_WORK INSTRUCTIONS:_ Line by line, print the records exactly as they are, dropping the pictures.

_Data records:_
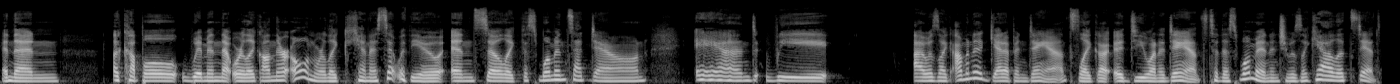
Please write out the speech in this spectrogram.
And then a couple women that were like on their own were like, can I sit with you? And so like this woman sat down and we, I was like, I'm going to get up and dance. Like, uh, do you want to dance to this woman? And she was like, yeah, let's dance.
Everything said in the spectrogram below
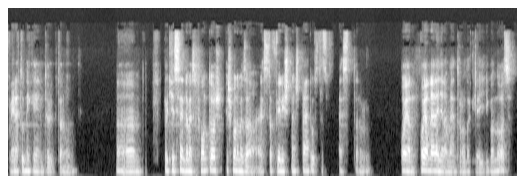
Miért ne tudnék én tőlük tanulni? Uh, úgyhogy szerintem ez fontos, és mondom, ez a, ezt a félisten státuszt, ezt, ezt um, olyan, olyan ne legyen a mentorod, aki így gondolsz,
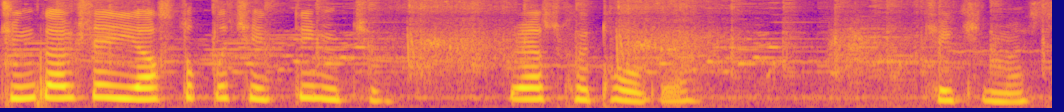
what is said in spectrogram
Çünkü arkadaşlar yastıkla çektiğim için biraz kötü oluyor. Çekilmesi.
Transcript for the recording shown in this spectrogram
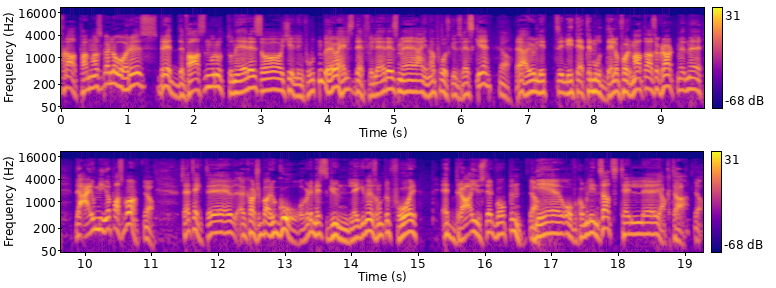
Flatpanna skal låres, breddefasen må rotoneres, og kyllingfoten bør jo helst defileres med egna påskuddsvæske. Ja. Det er jo litt, litt etter modell og format, da, så klart, men eh, det er jo mye å passe på. Ja. Så jeg tenkte eh, kanskje bare å gå over det mest grunnleggende, sånn at du får et bra justert våpen Ja. med overkommelig innsats til eh, jakta. Ja.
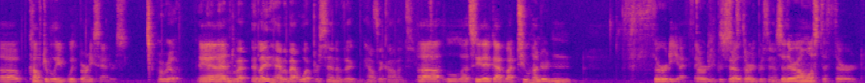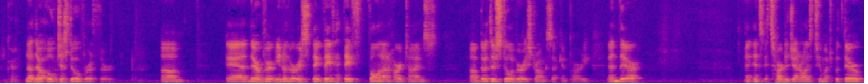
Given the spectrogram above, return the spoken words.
uh, comfortably with Bernie Sanders. Oh, really? And, And- they, have, they have about what percent of the House of Commons? Uh, let's see, they've got about 230, I think. 30%, So, 30%? So they're almost a third. okay. No, they're oh, just over a third. Um, and they're very, you know, very, they, they've, they've fallen on hard times, uh, but they're still a very strong second party. And they're, it's, it's hard to generalize too much, but they're,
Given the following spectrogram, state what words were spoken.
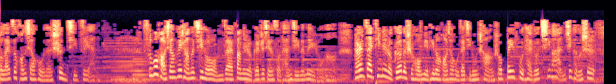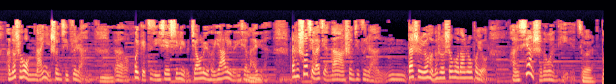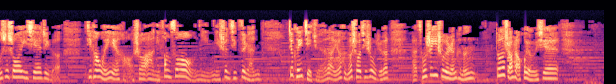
首来自黄小琥的《顺其自然》，似乎好像非常的契合我们在放这首歌之前所谈及的内容啊。然而，在听这首歌的时候，我们也听到黄小琥在其中唱说背负太多期盼，这可能是很多时候我们难以顺其自然，嗯呃，会给自己一些心理的焦虑和压力的一些来源。但是说起来简单啊，顺其自然，嗯，但是有很多时候生活当中会有很现实的问题，对，不是说一些这个鸡汤文也好，说啊你放松，你你顺其自然就可以解决的。有很多时候，其实我觉得，呃，从事艺术的人可能多多少少会有一些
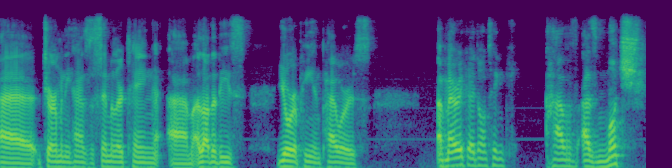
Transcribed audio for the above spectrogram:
Uh, Germany has a similar thing. Um, a lot of these European powers, America, I don't think have as much,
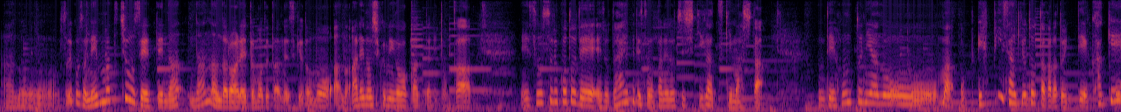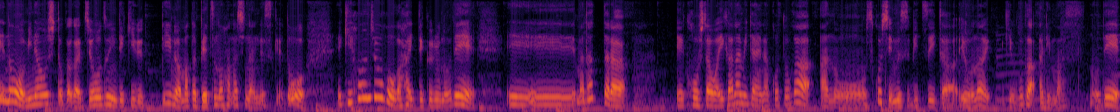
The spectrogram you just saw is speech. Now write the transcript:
あのそれこそ年末調整ってな何なんだろうあれって思ってたんですけどもあのあれの仕組みが分かったりとか、えー、そうすることで、えっと、だいぶですねお金の知識がつきました。ので本当にあの、まあ、FP3 級を取ったからといって家計の見直しとかが上手にできるっていうのはまた別の話なんですけど基本情報が入ってくるので、えーまあ、だったらこうした方がいいかなみたいなことが、あの少し結びついたような記憶がありますので、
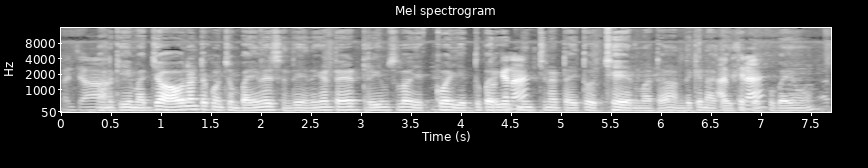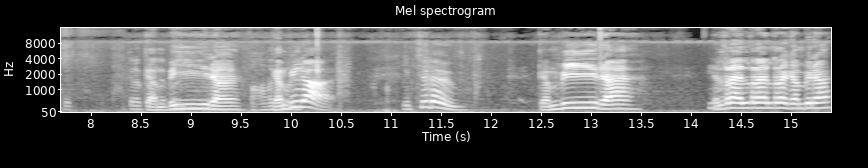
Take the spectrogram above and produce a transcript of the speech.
కొంచెం. మనకి ఈ మధ్య ఆవులంటే కొంచెం భయం వేసింది. ఎందుకంటే డ్రీమ్స్లో ఎక్కువ ఎద్దు పరిగెత్తించినట్టు అయితే వచ్చాయి అనమాట అందుకే నాకైతే? గొప్ప భయం గంభీరా. గంభీరా. ఇచ్చాడు. గంభీరా. ఎల్రా ఎల్రా ఎల్రా గంభీరా.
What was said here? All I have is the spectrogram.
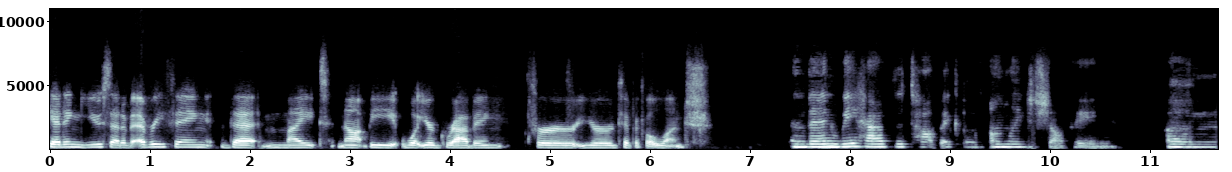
getting use out of everything that might not be what you're grabbing for your typical lunch. And then we have the topic of online shopping. Um,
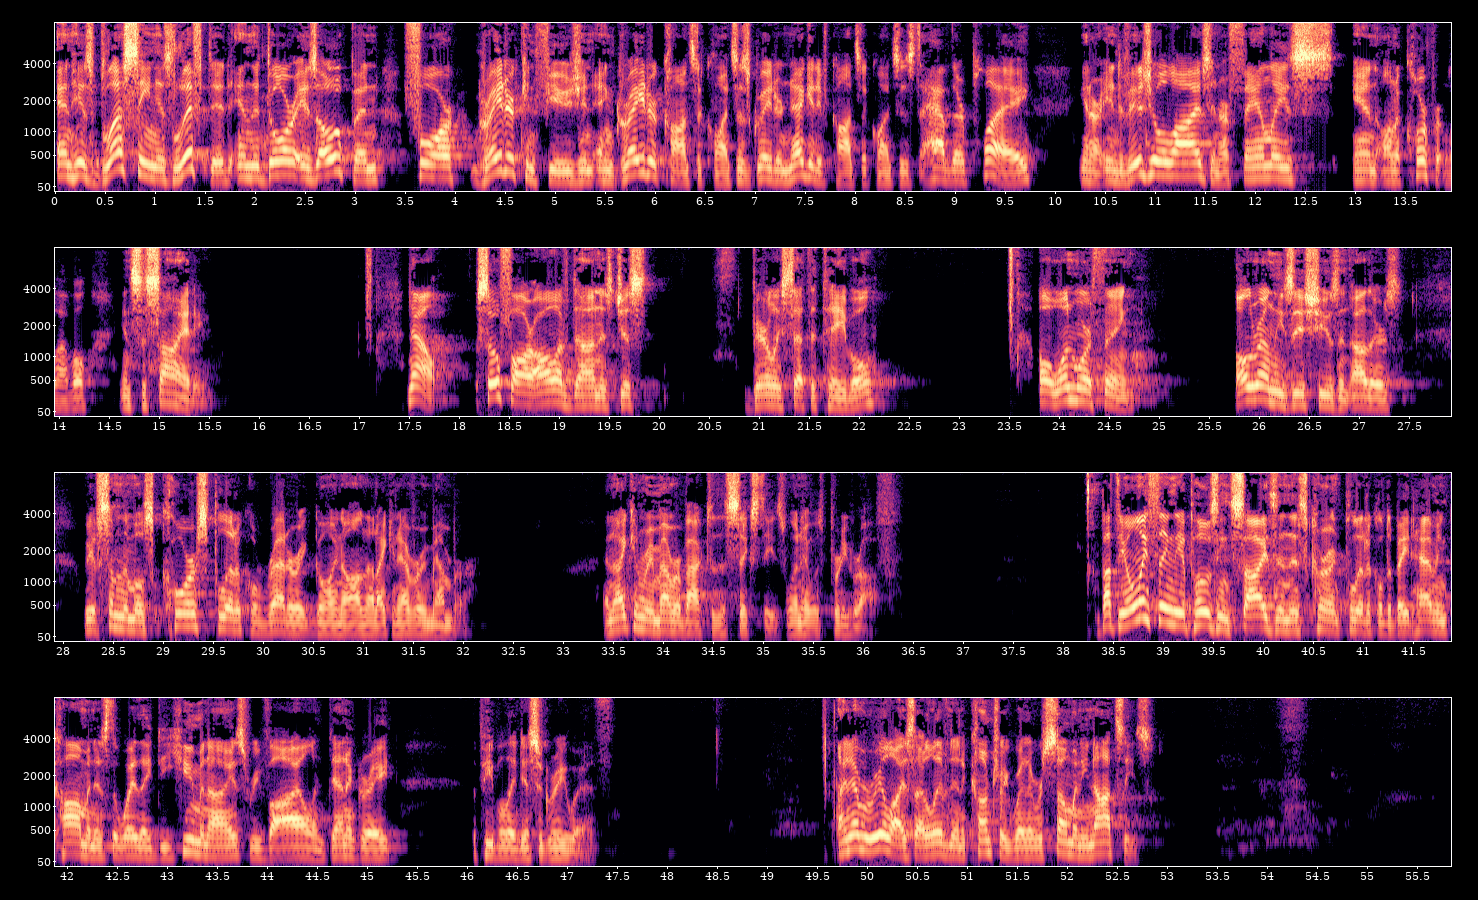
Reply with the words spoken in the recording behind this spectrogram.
And His blessing is lifted and the door is open for greater confusion and greater consequences, greater negative consequences to have their play in our individual lives, in our families, and on a corporate level in society. Now, so far, all I've done is just barely set the table. Oh, one more thing. All around these issues and others, we have some of the most coarse political rhetoric going on that I can ever remember. And I can remember back to the 60s when it was pretty rough. But the only thing the opposing sides in this current political debate have in common is the way they dehumanize, revile, and denigrate the people they disagree with. I never realized I lived in a country where there were so many Nazis.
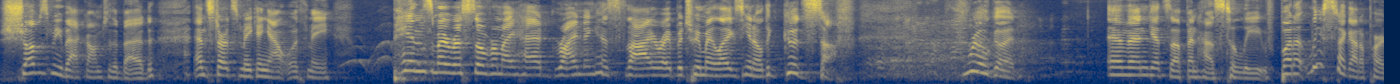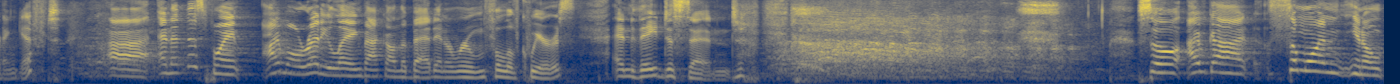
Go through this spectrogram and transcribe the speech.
shoves me back onto the bed, and starts making out with me. Pins my wrists over my head, grinding his thigh right between my legs, you know, the good stuff. Real good. And then gets up and has to leave. But at least I got a parting gift. Uh, and at this point, I'm already laying back on the bed in a room full of queers, and they descend. so I've got someone, you know,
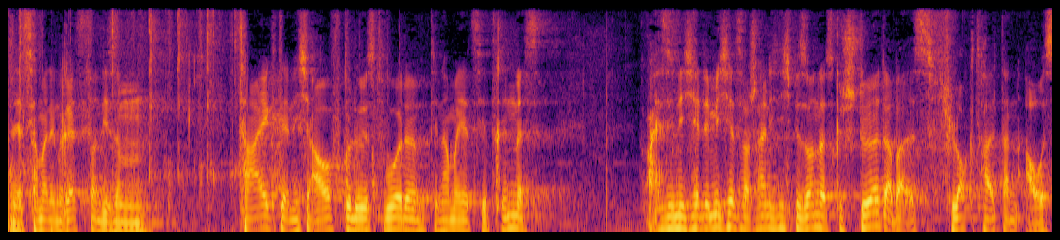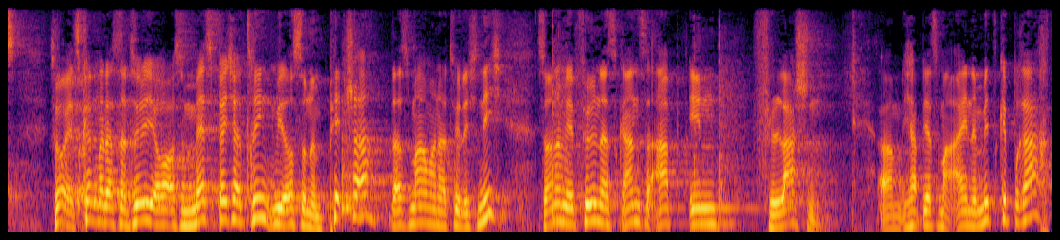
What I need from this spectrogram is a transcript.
Und jetzt haben wir den Rest von diesem Teig, der nicht aufgelöst wurde, den haben wir jetzt hier drin. Das weiß ich nicht, hätte mich jetzt wahrscheinlich nicht besonders gestört, aber es flockt halt dann aus. So, jetzt könnte man das natürlich auch aus einem Messbecher trinken, wie aus so einem Pitcher. Das machen wir natürlich nicht, sondern wir füllen das Ganze ab in Flaschen. Ähm, ich habe jetzt mal eine mitgebracht.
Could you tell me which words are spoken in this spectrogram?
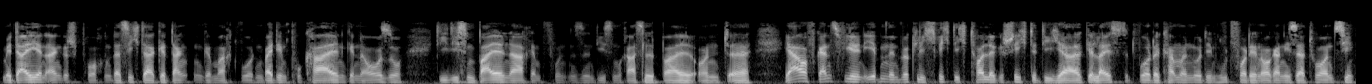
Medaillen angesprochen, dass sich da Gedanken gemacht wurden, bei den Pokalen genauso, die diesem Ball nachempfunden sind, diesem Rasselball und äh, ja, auf ganz vielen Ebenen wirklich richtig tolle Geschichte, die ja geleistet wurde, kann man nur den Hut vor den Organisatoren ziehen.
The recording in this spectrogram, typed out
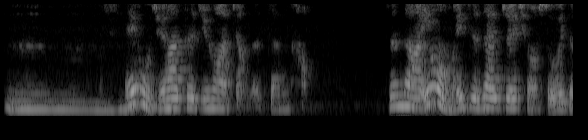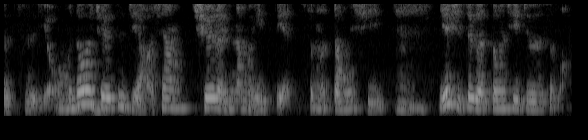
嗯，哎，我觉得他这句话讲的真好，真的啊，因为我们一直在追求所谓的自由，我们都会觉得自己好像缺了那么一点什么东西。嗯，也许这个东西就是什么？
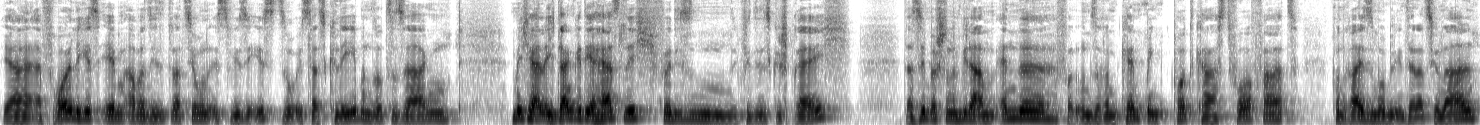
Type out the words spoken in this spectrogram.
ja, erfreuliches eben, aber die Situation ist, wie sie ist, so ist das Kleben sozusagen. Michael, ich danke dir herzlich für, diesen, für dieses Gespräch. Da sind wir schon wieder am Ende von unserem Camping-Podcast Vorfahrt von Reisemobil International.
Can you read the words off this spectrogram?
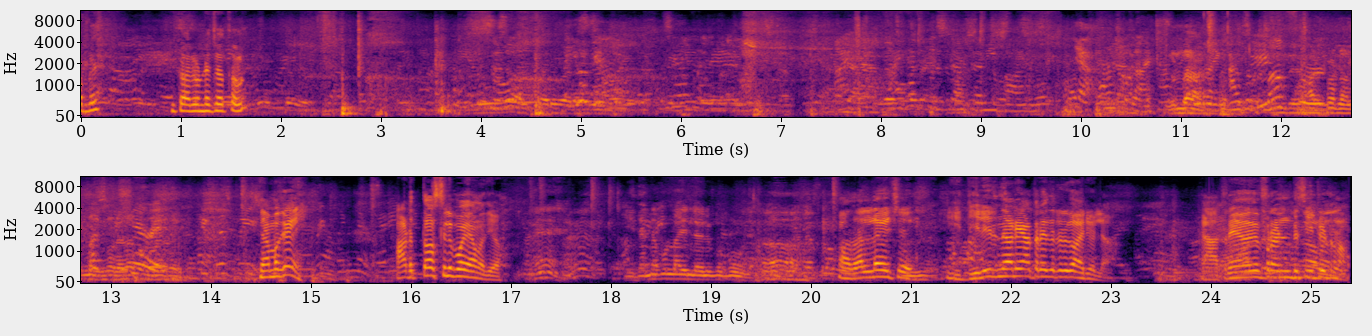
റബ്ബേ ഈ കാലം കൊണ്ടേ ചാത്തോളൂ നമുക്കേ അടുത്ത ബസ്സിൽ പോയാ മതിയോ? അതല്ല ചോദിച്ചേ ഇതിലിരുന്നാണ് യാത്ര ചെയ്തിട്ടൊരു കാര്യമല്ല. ചെയ്യാൻ ഫ്രണ്ട് സീറ്റ് കിട്ടണം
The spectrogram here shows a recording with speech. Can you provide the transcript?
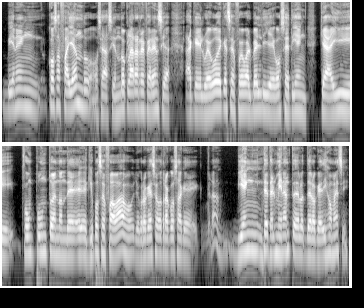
vienen cosas fallando, o sea, haciendo clara referencia a que luego de que se fue Valverde y llegó Setién, que ahí fue un punto en donde el equipo se fue abajo. Yo creo que eso es otra cosa que, ¿verdad? Bien determinante de lo, de lo que dijo Messi.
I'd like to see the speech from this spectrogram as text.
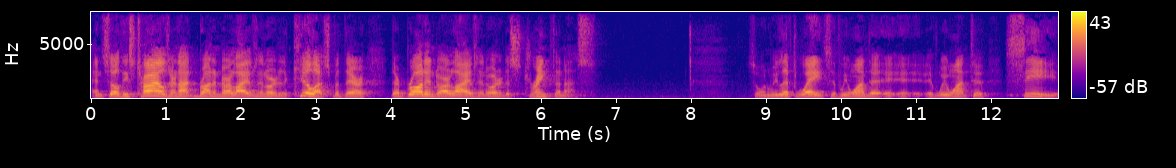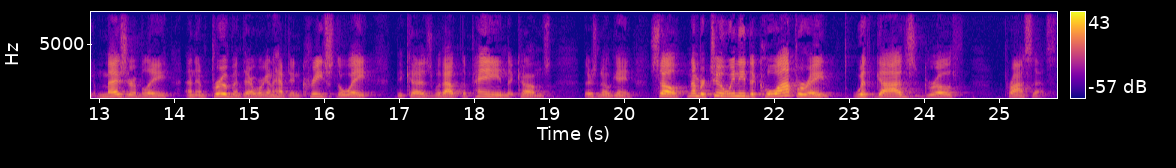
And so these trials are not brought into our lives in order to kill us, but they're, they're brought into our lives in order to strengthen us. So when we lift weights, if we want to, if we want to see measurably an improvement there, we're going to have to increase the weight because without the pain that comes, there's no gain. So, number two, we need to cooperate with God's growth process.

_ANSWER TO THE PROBLEM:_
Please write out the speech in this spectrogram.
And then a couple women that were like on their own were like, can I sit with you? And so like this woman sat down and we, I was like, I'm going to get up and dance. Like, uh, do you want to dance to this woman? And she was like, yeah, let's dance.
Everything said in the spectrogram below
Miért ne tudnék én tőlük tanulni? Uh, úgyhogy szerintem ez fontos, és mondom, ez a, ezt a félisten státuszt, ezt, ezt um, olyan, olyan ne legyen a mentorod, aki így gondolsz,
what is said in spectrogram
Çünkü arkadaşlar yastıkla çektiğim için biraz kötü oluyor. Çekilmesi.
Transcript for the recording shown in this spectrogram
Flatpanna skal låres, breddefasen må rotoneres, og kyllingfoten bør jo helst defileres med egna påskuddsvæske. Ja. Det er jo litt, litt etter modell og format, da, så klart, men eh, det er jo mye å passe på. Ja. Så jeg tenkte eh, kanskje bare å gå over det mest grunnleggende, sånn at du får et bra justert våpen Ja. med overkommelig innsats til eh, jakta. Ja.
Given the spectrogram above, return the spoken words.
uh, comfortably with Bernie Sanders. Oh, really? And, And- they, have, they have about what percent of the House of Commons? Uh, let's see, they've got about 230, I think. 30%, So, 30%? So they're almost a third. okay. No, they're oh, just over a third. Um, and they're very, you know, very, they, they've, they've fallen on hard times, uh, but they're still a very strong second party. And they're, it's, it's hard to generalize too much, but they're,
Given the following spectrogram, state what words were spoken.
首来自黄小琥的《顺其自然》，似乎好像非常的契合我们在放这首歌之前所谈及的内容啊。然而，在听这首歌的时候，我们也听到黄小琥在其中唱说背负太多期盼，这可能是很多时候我们难以顺其自然，嗯呃，会给自己一些心理的焦虑和压力的一些来源。但是说起来简单啊，顺其自然，嗯，但是有很多时候生活当中会有很现实的问题，对，不是说一些这个鸡汤文也好，说啊你放松，你你顺其自然就可以解决的。有很多时候，其实我觉得，呃，从事艺术的人可能多多少少会有一些
Transcribed audio for the above spectrogram:
Uh, Germany has a similar thing. Um, a lot of these European powers, America, I don't think have as much,
The spectrogram you just saw is speech. Now write the transcript:
あのそれこそ年末調整ってな何なんだろうあれって思ってたんですけどもあのあれの仕組みが分かったりとか、えー、そうすることで、えっと、だいぶですねお金の知識がつきました。ので本当にあの、まあ、FP3 級を取ったからといって家計の見直しとかが上手にできるっていうのはまた別の話なんですけど基本情報が入ってくるので、えーまあ、だったらこうした方がいいかなみたいなことが、あの少し結びついたような記憶がありますので、
Take the spectrogram above and produce a transcript of the speech.
కొంచెం. మనకి ఈ మధ్య ఆవులంటే కొంచెం భయం వేసింది. ఎందుకంటే డ్రీమ్స్లో ఎక్కువ ఎద్దు పరిగెత్తించినట్టు అయితే వచ్చాయి అనమాట అందుకే నాకైతే? గొప్ప భయం గంభీరా. గంభీరా. ఇచ్చాడు. గంభీరా. ఎల్రా ఎల్రా ఎల్రా గంభీరా.
What was said here? All I have is the spectrogram.
getting use out of everything that might not be what you're grabbing for your typical lunch. And then we have the topic of online shopping. Um,
Reply with the words spoken in the recording behind this spectrogram.
And His blessing is lifted and the door is open for greater confusion and greater consequences, greater negative consequences to have their play in our individual lives, in our families, and on a corporate level in society. Now, so far, all I've done is just barely set the table. Oh, one more thing. All around these issues and others, we have some of the most coarse political rhetoric going on that I can ever remember. And I can remember back to the 60s when it was pretty rough. But the only thing the opposing sides in this current political debate have in common is the way they dehumanize, revile, and denigrate the people they disagree with. I never realized I lived in a country where there were so many Nazis.
Go through this spectrogram and transcribe the speech.
shoves me back onto the bed, and starts making out with me. Pins my wrists over my head, grinding his thigh right between my legs, you know, the good stuff. Real good. And then gets up and has to leave. But at least I got a parting gift. Uh, and at this point, I'm already laying back on the bed in a room full of queers, and they descend. so I've got someone, you know,
What I need from this spectrogram is a transcript.
Und jetzt haben wir den Rest von diesem Teig, der nicht aufgelöst wurde, den haben wir jetzt hier drin. Das weiß ich nicht, hätte mich jetzt wahrscheinlich nicht besonders gestört, aber es flockt halt dann aus. So, jetzt könnte man das natürlich auch aus einem Messbecher trinken, wie aus so einem Pitcher. Das machen wir natürlich nicht, sondern wir füllen das Ganze ab in Flaschen. Ähm, ich habe jetzt mal eine mitgebracht.
Could you tell me which words are spoken in this spectrogram?
Medaillen angesprochen, dass sich da Gedanken gemacht wurden, bei den Pokalen genauso, die diesem Ball nachempfunden sind, diesem Rasselball und äh, ja, auf ganz vielen Ebenen wirklich richtig tolle Geschichte, die ja geleistet wurde, kann man nur den Hut vor den Organisatoren ziehen.
The recording in this spectrogram, typed out
嗯，哎，我觉得他这句话讲的真好，真的啊，因为我们一直在追求所谓的自由，我们都会觉得自己好像缺了那么一点什么东西。嗯，也许这个东西就是什么？
Type out the words spoken in this spectrogram.
ja, erfreuliches eben, aber die Situation ist, wie sie ist, so ist das Kleben sozusagen. Michael, ich danke dir herzlich für, diesen, für dieses Gespräch. Da sind wir schon wieder am Ende von unserem Camping-Podcast Vorfahrt von Reisemobil International.
Can you read the words off this spectrogram?
റബ്ബേ ഈ കാലം കൊണ്ടേ ചാത്തോളൂ നമുക്കേ അടുത്ത ബസ്സിൽ പോയാ മതിയോ? അതല്ല ചോദിച്ചേ ഇതിലിരുന്നാണ് യാത്ര ചെയ്തിട്ടൊരു കാര്യമല്ല. ചെയ്യാൻ ഫ്രണ്ട് സീറ്റ് കിട്ടണം
The spectrogram here shows a recording with speech. Can you provide the transcript?
vienen cosas fallando, o sea, haciendo clara referencia a que luego de que se fue Valverde y llegó Setién, que ahí fue un punto en donde el equipo se fue abajo. Yo creo que eso es otra cosa que, ¿verdad? Bien determinante de lo, de lo que dijo Messi.
I'd like to see the speech from this spectrogram as text.
And so these trials are not brought into our lives in order to kill us, but they're, they're brought into our lives in order to strengthen us. So when we lift weights, if we want to, if we want to see measurably an improvement there, we're going to have to increase the weight because without the pain that comes, there's no gain. So, number two, we need to cooperate with God's growth process.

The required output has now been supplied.